LIVE: Coheed & Cambria / La Dispute / Mewithoutyou @ O2 Forum, London

By Ollie Connors

In this rare spot of good weather Britain is enjoying in late August, it becomes immediately apparent that the O2 Forum is poorly equipped to deal with the temperatures. As Punktastic takes its seat in the Kentish Town sauna, we quickly realise that we won’t just be hot with anticipation at the three bands performing tonight.

However, what a lineup we have. Three bands from wildly different corners of alternative music, representing post-hardcore, indie rock, folk, post-rock and hard rock/metal in differing ratios. First up are Philly’s mewithoutYou, whose recent prodigious touring effort in comparison to recent years ensures they won’t be forgotten amidst that city’s musical renaissance. mwY have been around for about the same length as tonight’s headliners, making it strange that they still find themselves first on 16 years into their career, but the quartet make the most of the time they are allotted.

Their set encompasses a wide sect of their discography, with tracks like ‘Gentlemen’ from 2002’s debut ‘A->B Life’ appearing alongside cuts from last year’s astounding ‘Pale Horses’ full-length, released on the UK’s own Big Scary Monsters. Frontman Aaron Weiss is a constant ball of energy, showing far more effort his “freegan” diet should afford him, his masterful moves putting that guy from Future Islands to shame (remember them?). mwY prove themselves masters of dynamics, their set shifting seamlessly from softer lulls to coruscating intensity. We had never seen mewithoutYou before this year, but as their set comes to a close with ‘Red Cow’, we’re aching to see more.

Further Big Scary Monsters representation comes in the form of La Dispute, who are part of this tour package following their visit to Bristol’s ArcTanGent festival. Their compacted stage setup is minimal in comparison to Coheed later making full use of the Forum’s large stage, but is representative of their music; sparse, tightly-knit and compact.

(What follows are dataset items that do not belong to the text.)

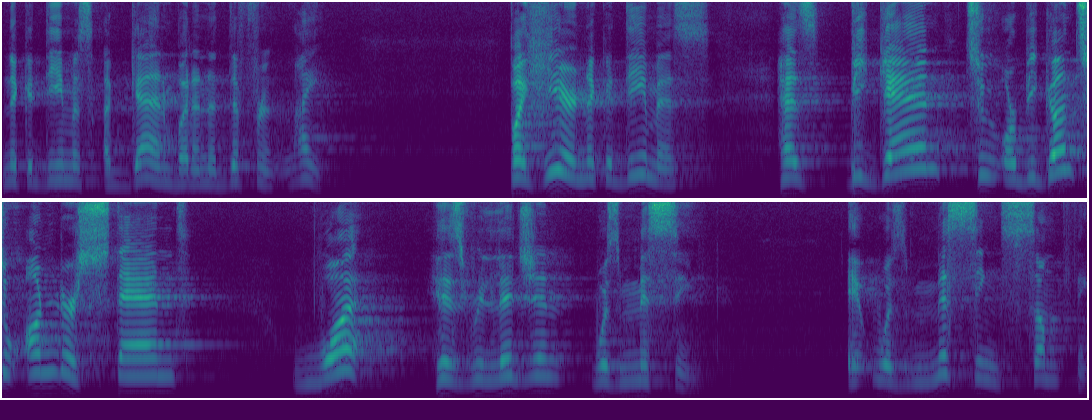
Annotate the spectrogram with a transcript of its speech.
Nicodemus again, but in a different light. But here, Nicodemus has began to or begun to understand what his religion was missing. It was missing something.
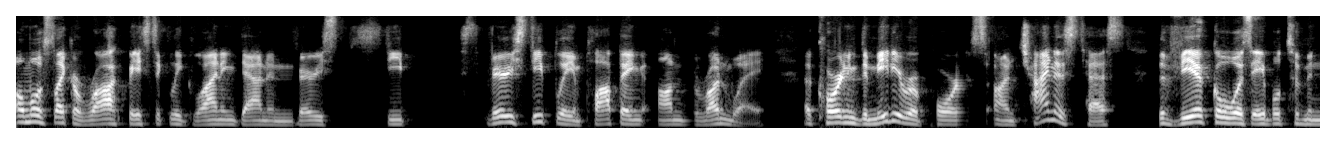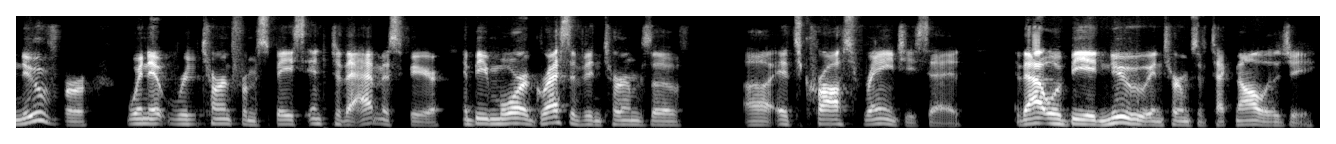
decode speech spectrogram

Whereas mwY used the ebb and flow of their music to full effect, La Dispute ramp up the intensity, vocalist Jordan Dreyer’s masterful storytelling unfurling to the backdrop of angular riffs and unrelenting rhythms. The setlist concentrates solely on tracks from their latter two releases, ‘Wildlife’ and ‘Rooms Of The House’, which is a shame for older fans, but with the emotional gut-punch of tracks like ‘a Letter’ and ‘Woman (Reading)’, it’s easy to see why. The set closer is the tumultuous ‘King Park’ in which Dreyer puts himself in the mind of a drive-by shooter who accidentally murdered an 8-year old, and the impact its closing refrain of ‘Can I still get to heaven if I kill myself?’ looks unlikely to be topped this evening.

However, if there’s a band on earth that can show up a support act, no matter if they’re as good as mewithoutYou and La Dispute are, it’s Coheed and Cambria. The anticipation is electric in the O2 Forum, and Coheed’s fervent fanbase are baying in anticipation of their cult heroes taking the stage. It’s remarkable just how many fans in attendance are wearing Coheed t-shirts tonight from all different eras of their existence; almost like an Iron Maiden show, with the keywork logo (as seen recently at the Olympics) replacing Eddie. Singer Claudio Sanchez and guitarist Travis Stever finally appear to a rapturous reception, starting off with a short acoustic version of ‘Ghost’, then are joined by bassist Zach Cooper and drummer Josh Eppard, who rejoined the band five years ago, and launch into the anthemic title track from ‘In Keeping Secrets Of Silent Earth 3’.

Like mewithoutYou’s set, Coheed and Cambria visit many corners of their entire canon, with tracks from last year’s ‘The Color Before The Sun’, seen as a return to form by many, slotting in seamlessly alongside old classics like ‘Everything Evil’ and ‘Blood Red Summer’. Coheed are a tour-de-force of a live act, raining riff after riff on a packed out Forum with boundless energy and panache, and Claudio’s unique vocal delivering tales from their alternate comic book universe with just as much passion as ever before.

One slight misstep tonight is a gratuitous cover of Nirvana’s ‘Drain You’ at the expense of one of their own songs, though the band are so good tonight that they can be forgiven for having a little fun, and Sanchez can certainly be forgiven for wanting to sing in Kurt Cobain’s lower register, a welcome break from the high-pitched ‘A Favor House Atlantic’. On their night, Coheed and Cambria are untouchable as one of the greatest live bands on the planet, and as the thunderous ‘Welcome Home’ squeals out its last on Claudio’s double-necked guitar, we leave satisfied (and gasping for cooler air) that we’ve seen the band on their very best form. This latest incarnation of the band seems extremely settled, and as they leave their themed album arc behind, who knows what’s next for Coheed and Cambria? With an established fanbase as fervent as theirs, world domination is surely not far off.